Remember, fear is an emotion, not a behavior. Providing your dog with support and comfort when they’re experiencing fear will not make them more afraid in the future, but acting cold and ignoring them certainly can. Find a quiet place in the house, play music and reach out to your veterinarian to see if medication could help your pet feel more comfortable during storms.
Always monitor your pet to make sure they’re not drinking too much lake water or swimming past when they are getting tired. If you want to get your dog comfortable with water, don’t push them and let your pet determine what they are comfortable with. Blue green algae is also something to be aware of, as this toxin is quickly lethal for pets who ingest it — if the water looks suspicious at all, avoid it.
When the air quality is concerning, try to limit time outdoors for your dogs as you would for yourself. Also, as dogs are out more in warmer months, there is also an increased risk of a dog getting away and being lost or injured. Remember, leash = love.
• Dog owners in the French town of Béziers will be required to carry their pet’s “genetic passport” in a trial scheme to reduce dog excrement on the streets.
Local mayor Robert Ménard, a former journalist and co-founder of Reporters Sans Frontières, says inhabitants and visitors are fed up with faeces on the town’s pavements. He plans to introduce a two-year experiment to trace and fine those who fail to clear up after their pets.
Under the planned scheme, dog owners will be required to take their pets to a vet or ask one of the town’s veterinary specialists for a free saliva sample, which will be genetically tested and a document issued. Those subsequently stopped without their dog’s genetic passport will be fined.

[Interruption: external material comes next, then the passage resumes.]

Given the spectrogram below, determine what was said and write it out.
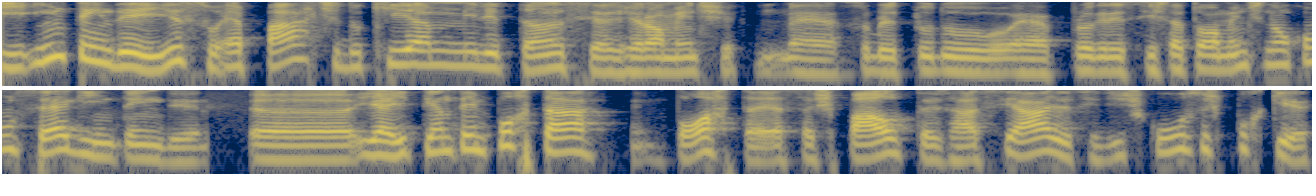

Ménard first proposed collecting DNA from the estimated 1,500 dogs in Béziers in 2016 but his request was rejected by the local administrative court as an attack on personal freedom.
He said the new genetic passport measure was submitted to the local prefecture earlier this year and no objections to its implementation were raised this time.
Ménard told French radio: “I can’t take any more of this [dog] mess. The state has said nothing against this scheme this time and thinks the same thing. This has to be done and not just in Béziers … We need to penalise people so that they behave properly.
Ménard added: “There will be a certain lenience for those who are not from Béziers. If they pick up their dog dirt we won’t bother them. We’re not xenophobes. Foreigners aren’t the problem, it’s the locals who are not cleaning up.”
In 2015 it was reported in the UK that Flintshire County council in north Wales was considering using a DNA database to clamp down on dog mess, while the Isle of Wight and Hyndburn in Lancashire have also discussed using genetic testing.